- **YOUR ASSIGNMENT**:
Copy all of the data below exactly as it is given.

- **SUPPLIED DATA**:
#####
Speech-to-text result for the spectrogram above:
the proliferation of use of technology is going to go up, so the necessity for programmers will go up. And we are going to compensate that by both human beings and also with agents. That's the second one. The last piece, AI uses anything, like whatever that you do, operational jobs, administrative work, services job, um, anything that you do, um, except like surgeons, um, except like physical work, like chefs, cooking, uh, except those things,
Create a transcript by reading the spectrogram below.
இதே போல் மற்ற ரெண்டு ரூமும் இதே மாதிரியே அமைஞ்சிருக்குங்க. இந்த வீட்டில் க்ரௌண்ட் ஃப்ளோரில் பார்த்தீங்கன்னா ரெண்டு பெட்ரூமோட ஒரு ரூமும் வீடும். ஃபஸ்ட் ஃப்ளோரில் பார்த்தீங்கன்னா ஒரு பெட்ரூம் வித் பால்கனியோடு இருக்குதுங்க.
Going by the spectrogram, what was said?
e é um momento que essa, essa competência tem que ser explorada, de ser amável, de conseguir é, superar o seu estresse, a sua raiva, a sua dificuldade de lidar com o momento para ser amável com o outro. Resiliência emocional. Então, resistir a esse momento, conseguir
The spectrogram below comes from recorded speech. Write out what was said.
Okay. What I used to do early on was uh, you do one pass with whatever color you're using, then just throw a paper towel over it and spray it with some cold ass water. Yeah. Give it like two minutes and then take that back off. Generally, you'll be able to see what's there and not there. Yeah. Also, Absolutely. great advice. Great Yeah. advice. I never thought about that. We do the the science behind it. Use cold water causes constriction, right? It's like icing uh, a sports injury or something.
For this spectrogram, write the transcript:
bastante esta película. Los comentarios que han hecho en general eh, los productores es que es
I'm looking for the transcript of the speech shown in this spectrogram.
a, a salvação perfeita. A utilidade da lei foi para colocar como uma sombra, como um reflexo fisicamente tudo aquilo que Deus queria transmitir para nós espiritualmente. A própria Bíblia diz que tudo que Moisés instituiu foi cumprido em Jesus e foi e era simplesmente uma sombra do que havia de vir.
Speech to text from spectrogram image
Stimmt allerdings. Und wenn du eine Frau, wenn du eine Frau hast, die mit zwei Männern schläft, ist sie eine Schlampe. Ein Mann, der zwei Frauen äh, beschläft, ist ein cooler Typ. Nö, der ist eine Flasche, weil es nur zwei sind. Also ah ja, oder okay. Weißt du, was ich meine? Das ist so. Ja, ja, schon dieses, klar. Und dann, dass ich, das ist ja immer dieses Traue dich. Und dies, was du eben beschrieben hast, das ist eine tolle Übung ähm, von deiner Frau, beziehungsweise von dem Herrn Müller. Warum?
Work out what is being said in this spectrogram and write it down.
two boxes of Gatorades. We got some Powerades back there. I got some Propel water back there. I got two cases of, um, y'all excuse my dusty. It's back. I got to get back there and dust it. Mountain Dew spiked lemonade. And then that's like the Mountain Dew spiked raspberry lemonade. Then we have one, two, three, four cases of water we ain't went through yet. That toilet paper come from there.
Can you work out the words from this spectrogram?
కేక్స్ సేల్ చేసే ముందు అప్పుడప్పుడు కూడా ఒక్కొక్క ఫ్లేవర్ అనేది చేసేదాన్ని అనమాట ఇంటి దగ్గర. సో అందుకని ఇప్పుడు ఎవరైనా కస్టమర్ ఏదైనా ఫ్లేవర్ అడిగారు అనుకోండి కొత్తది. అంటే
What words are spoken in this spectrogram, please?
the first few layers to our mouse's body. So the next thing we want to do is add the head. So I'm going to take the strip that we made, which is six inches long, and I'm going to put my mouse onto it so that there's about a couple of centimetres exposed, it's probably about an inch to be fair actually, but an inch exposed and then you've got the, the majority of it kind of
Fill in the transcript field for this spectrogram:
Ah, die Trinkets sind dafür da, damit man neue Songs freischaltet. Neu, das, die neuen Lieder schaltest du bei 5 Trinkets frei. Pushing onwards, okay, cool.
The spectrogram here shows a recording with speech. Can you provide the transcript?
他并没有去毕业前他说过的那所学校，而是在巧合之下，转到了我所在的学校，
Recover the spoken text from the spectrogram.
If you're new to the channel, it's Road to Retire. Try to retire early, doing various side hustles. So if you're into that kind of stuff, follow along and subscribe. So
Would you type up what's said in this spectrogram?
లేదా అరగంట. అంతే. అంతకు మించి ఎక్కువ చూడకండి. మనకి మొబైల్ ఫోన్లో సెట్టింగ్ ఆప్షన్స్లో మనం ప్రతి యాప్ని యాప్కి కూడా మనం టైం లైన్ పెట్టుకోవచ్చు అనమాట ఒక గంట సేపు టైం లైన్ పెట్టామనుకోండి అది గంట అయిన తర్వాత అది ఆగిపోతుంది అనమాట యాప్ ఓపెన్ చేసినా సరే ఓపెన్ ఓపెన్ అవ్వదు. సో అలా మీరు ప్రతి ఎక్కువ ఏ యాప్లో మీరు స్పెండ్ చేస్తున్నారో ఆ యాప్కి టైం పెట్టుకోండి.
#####
- **RESULT OF THIS EXERCISE**:
Speech-to-text result for the spectrogram above:
the proliferation of use of technology is going to go up, so the necessity for programmers will go up. And we are going to compensate that by both human beings and also with agents. That's the second one. The last piece, AI uses anything, like whatever that you do, operational jobs, administrative work, services job, um, anything that you do, um, except like surgeons, um, except like physical work, like chefs, cooking, uh, except those things,
Create a transcript by reading the spectrogram below.
இதே போல் மற்ற ரெண்டு ரூமும் இதே மாதிரியே அமைஞ்சிருக்குங்க. இந்த வீட்டில் க்ரௌண்ட் ஃப்ளோரில் பார்த்தீங்கன்னா ரெண்டு பெட்ரூமோட ஒரு ரூமும் வீடும். ஃபஸ்ட் ஃப்ளோரில் பார்த்தீங்கன்னா ஒரு பெட்ரூம் வித் பால்கனியோடு இருக்குதுங்க.
Going by the spectrogram, what was said?
e é um momento que essa, essa competência tem que ser explorada, de ser amável, de conseguir é, superar o seu estresse, a sua raiva, a sua dificuldade de lidar com o momento para ser amável com o outro. Resiliência emocional. Então, resistir a esse momento, conseguir
The spectrogram below comes from recorded speech. Write out what was said.
Okay. What I used to do early on was uh, you do one pass with whatever color you're using, then just throw a paper towel over it and spray it with some cold ass water. Yeah. Give it like two minutes and then take that back off. Generally, you'll be able to see what's there and not there. Yeah. Also, Absolutely. great advice. Great Yeah. advice. I never thought about that. We do the the science behind it. Use cold water causes constriction, right? It's like icing uh, a sports injury or something.
For this spectrogram, write the transcript:
bastante esta película. Los comentarios que han hecho en general eh, los productores es que es
I'm looking for the transcript of the speech shown in this spectrogram.
a, a salvação perfeita. A utilidade da lei foi para colocar como uma sombra, como um reflexo fisicamente tudo aquilo que Deus queria transmitir para nós espiritualmente. A própria Bíblia diz que tudo que Moisés instituiu foi cumprido em Jesus e foi e era simplesmente uma sombra do que havia de vir.
Speech to text from spectrogram image
Stimmt allerdings. Und wenn du eine Frau, wenn du eine Frau hast, die mit zwei Männern schläft, ist sie eine Schlampe. Ein Mann, der zwei Frauen äh, beschläft, ist ein cooler Typ. Nö, der ist eine Flasche, weil es nur zwei sind. Also ah ja, oder okay. Weißt du, was ich meine? Das ist so. Ja, ja, schon dieses, klar. Und dann, dass ich, das ist ja immer dieses Traue dich. Und dies, was du eben beschrieben hast, das ist eine tolle Übung ähm, von deiner Frau, beziehungsweise von dem Herrn Müller. Warum?
Work out what is being said in this spectrogram and write it down.
two boxes of Gatorades. We got some Powerades back there. I got some Propel water back there. I got two cases of, um, y'all excuse my dusty. It's back. I got to get back there and dust it. Mountain Dew spiked lemonade. And then that's like the Mountain Dew spiked raspberry lemonade. Then we have one, two, three, four cases of water we ain't went through yet. That toilet paper come from there.
Can you work out the words from this spectrogram?
కేక్స్ సేల్ చేసే ముందు అప్పుడప్పుడు కూడా ఒక్కొక్క ఫ్లేవర్ అనేది చేసేదాన్ని అనమాట ఇంటి దగ్గర. సో అందుకని ఇప్పుడు ఎవరైనా కస్టమర్ ఏదైనా ఫ్లేవర్ అడిగారు అనుకోండి కొత్తది. అంటే
What words are spoken in this spectrogram, please?
the first few layers to our mouse's body. So the next thing we want to do is add the head. So I'm going to take the strip that we made, which is six inches long, and I'm going to put my mouse onto it so that there's about a couple of centimetres exposed, it's probably about an inch to be fair actually, but an inch exposed and then you've got the, the majority of it kind of
Fill in the transcript field for this spectrogram:
Ah, die Trinkets sind dafür da, damit man neue Songs freischaltet. Neu, das, die neuen Lieder schaltest du bei 5 Trinkets frei. Pushing onwards, okay, cool.
The spectrogram here shows a recording with speech. Can you provide the transcript?
他并没有去毕业前他说过的那所学校，而是在巧合之下，转到了我所在的学校，
Recover the spoken text from the spectrogram.
If you're new to the channel, it's Road to Retire. Try to retire early, doing various side hustles. So if you're into that kind of stuff, follow along and subscribe. So
Would you type up what's said in this spectrogram?
లేదా అరగంట. అంతే. అంతకు మించి ఎక్కువ చూడకండి. మనకి మొబైల్ ఫోన్లో సెట్టింగ్ ఆప్షన్స్లో మనం ప్రతి యాప్ని యాప్కి కూడా మనం టైం లైన్ పెట్టుకోవచ్చు అనమాట ఒక గంట సేపు టైం లైన్ పెట్టామనుకోండి అది గంట అయిన తర్వాత అది ఆగిపోతుంది అనమాట యాప్ ఓపెన్ చేసినా సరే ఓపెన్ ఓపెన్ అవ్వదు. సో అలా మీరు ప్రతి ఎక్కువ ఏ యాప్లో మీరు స్పెండ్ చేస్తున్నారో ఆ యాప్కి టైం పెట్టుకోండి.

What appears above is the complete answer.